Delighting holidaymakers since 1878, Llandudno Pier projects 2295 feet into the sea
It was built at a time when piers were essential for enticing holidaymakers to seaside resorts. The pier has since been immortalised in the 1952 film The Card, starring Alec Guinness and Petula Clark, which was based on a novel of the same name by Arnold Bennett.
The structure, designed by Charles Henry Driver, opened in August 1877, replacing an earlier, shorter pier that had been supported by 16 wooden piles. Driver’s design is supported by iron columns made by the Elmbank foundry in Glasgow and constructed by Walter McFarlane from the same city. Unusually the pier has two entrances, one on either side of the Grand Hotel. It has been described as a ‘Maharajah’s palace’, with its elaborate decorative ironwork. The Pier Pavilion, which opened in 1886, became the place to go for performances by Jules Rivière's Orchestra, led by the famous French musician.
The earlier pier had been opened by St George’s Harbour and Railway Company in 1858, but was badly damaged in a storm the following year. The Llandudno Pier Company made sure they improved upon their new pier over the years. In 1884 a landwards extension was added, followed in 1891 by a new landing stage.
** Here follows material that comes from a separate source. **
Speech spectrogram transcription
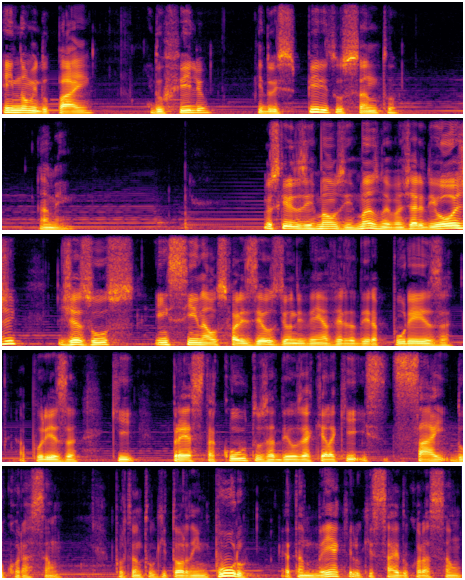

In the 20th century the Isle of Man steamers bringing visitors to Llandudno needed a new landing stage, so this was rebuilt in concrete and steel in 1969. Sadly the pavilion on the pier was destroyed by fire in 1994, and has not been rebuilt.